Linking climate policy and economic growth in Saskatchewan
by Craig Alexander and Chris Ragan
Even after last week’s budget, Saskatchewan faces two important economic challenges. The first is to enhance its economic growth, projected to be below the national average this year. The second is to reduce its GHG emissions, currently the highest in Canada in per-capita terms. Addressing either one is tough enough. Getting them both done at the same time may take some powerful magic.
Or will it? Promoting economic growth and reducing GHG emissions can be more closely linked than most people think.
The Saskatchewan government has invested heavily in “carbon capture and storage” (CCS). SaskPower’s Boundary Dam facility is the world’s first commercial-scale lignite-burning generating station equipped with CCS technology. It successfully captured 400,000 tonnes of emissions in its first year, but at a high cost. If this technology could be scaled up significantly and operate at much lower costs, CCS could form a core part of the province’s long-term climate strategy.
This potential justifies Saskatchewan’s large investment. But since using CCS in the electricity sector could only ever apply to about one-fifth of the province’s total GHG emissions, and since there is no guarantee that the investment will pay off, prudence suggests a need for a second policy approach—one that can be reliably used to reduce emissions in all parts of the provincial economy, and at a low cost.
This is where a market-based carbon price enters the picture.

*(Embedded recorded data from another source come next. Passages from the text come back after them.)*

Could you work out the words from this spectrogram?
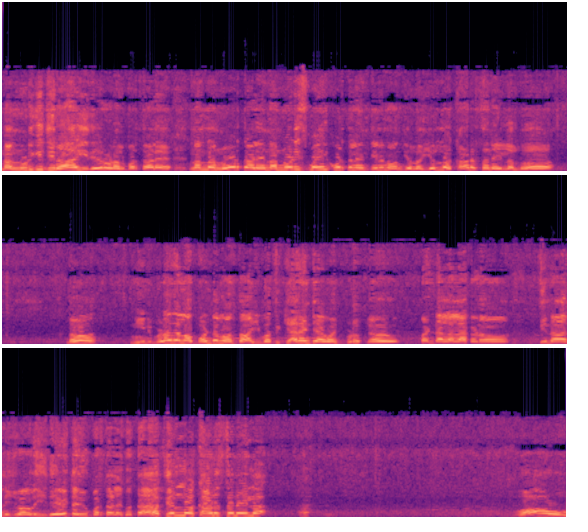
ನನ್ನ ಹುಡುಗಿ ದಿನ ಇದೇ ರೋಡಲ್ಲಿ ಬರ್ತಾಳೆ ನನ್ನ ನೋಡ್ತಾಳೆ ನನ್ನ ನೋಡಿ ಸ್ಮೈಲ್ ಕೊಡ್ತಾಳೆ ಅಂತ ಏನೋ ಒಂದಿಲ್ಲೋ ಎಲ್ಲೋ ಕಾಣಿಸ್ತಾನೆ ಇಲ್ಲಲ್ಲೋ? ಲೋ ನೀನು ಬಿಡೋದೆಲ್ಲ ಬಂಡಲು ಅಂತ ಇವತ್ತು ಗ್ಯಾರಂಟಿ ಆಗೋಯ್ತು ಬಿಡು. ಬಂಡಲ್ ಅಲ್ಲ ಕಣೋ ದಿನ ನಿಜವಾಗ್ಲೂ ಇದೇ ಟೈಮ್ ಬರ್ತಾಳೆ ಗೊತ್ತಾ? ಎಲ್ಲೋ ಕಾಣಿಸ್ತಾನೆ ಇಲ್ಲ. ವಾವ್.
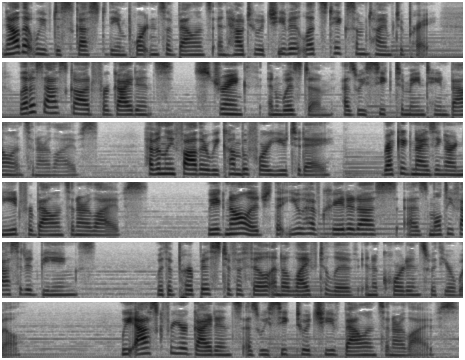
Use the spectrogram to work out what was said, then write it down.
Now that we've discussed the importance of balance and how to achieve it, let's take some time to pray. Let us ask God for guidance, strength, and wisdom as we seek to maintain balance in our lives. Heavenly Father, we come before you today, recognizing our need for balance in our lives. We acknowledge that you have created us as multifaceted beings with a purpose to fulfill and a life to live in accordance with your will. We ask for your guidance as we seek to achieve balance in our lives.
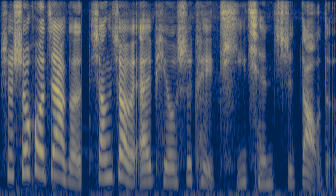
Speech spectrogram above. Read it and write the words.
所以收购价格相较于 IPO 是可以提前知道的，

With a transparent price or tax on GHG emissions, households and businesses would face a powerful incentive to reduce those emissions. Unlike with more intrusive government regulations, households and businesses would be free to figure out how best to respond to the carbon price, choosing the method that best suits their own circumstance. This flexibility explains why carbon pricing is the lowest-cost way to reduce GHG emissions.
But won’t a carbon price raise costs and damage the economy? Not if the Saskatchewan government used the revenue to reduce personal and business income taxes, a choice embraced by many small-c conservatives across Canada and beyond. It’s a simple principle: raise taxes on the things we don’t want—such as pollution and GHG emissions—while reducing taxes on things we all value: income, saving, and investment.

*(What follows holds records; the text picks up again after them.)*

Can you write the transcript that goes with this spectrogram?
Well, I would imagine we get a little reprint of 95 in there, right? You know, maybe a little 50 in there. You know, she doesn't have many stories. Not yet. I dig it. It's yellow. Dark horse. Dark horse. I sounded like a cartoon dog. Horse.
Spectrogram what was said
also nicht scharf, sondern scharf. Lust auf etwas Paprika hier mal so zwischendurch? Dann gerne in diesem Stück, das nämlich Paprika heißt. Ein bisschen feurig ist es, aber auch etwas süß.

Reducing income taxes offers a compelling solution to Saskatchewan’s second challenge: increasing economic growth. There is obviously no way any policymaker can restore the world oil price to its 2014 level. But research from many countries shows that taxes on personal and business income are significant impediments to economic growth. There is no reason to think Saskatchewan is different in this respect. Reductions in the province’s income-tax rates would drive more investment, higher wages, and greater productivity.
One obvious problem with advocating income-tax cuts is that the provincial government is projecting a budget deficit of approximately $685 million for the new fiscal year. So the government can’t afford to cut income taxes now, even if it wanted to.
But when we put the two parts of this larger story together, it all becomes possible: If Saskatchewan implemented a carbon price of $30 per tonne that applied to the emission from the combustion of fossil fuels, it would raise about $1.4 billion annually. The government could then use every penny of this revenue to finance a reduction in personal and business income taxes.
This policy combination would leave the budget deficit unchanged, but it would effectively address Saskatchewan’s two challenges. The carbon price would drive a reduction in GHG emissions; the income-tax cuts would drive increases in investment, wages and productivity. And the size of government would be unchanged.
Such a “revenue neutral” carbon price has been successfully working in British Columbia since 2008, which now boasts among the lowest income-tax rates in the country. The result has been a modest reduction in per-capita GHG emissions relative to other parts of the country, and its economy has outperformed those in most other provinces.
Some critics argue that the promise of a revenue-neutral carbon price shouldn’t be believed; governments will happily collect the carbon revenue, but then renege on the promise to reduce income taxes.
But the people of Saskatchewan do not have this problem. Premier Brad Wall is the country’s longest-serving premier for good reason: he is dedicated to protecting the province’s interests and his actions prove that he is very effective at doing so. If there is any Canadian politician who could be trusted to deliver on such a promise, it is surely Mr. Wall.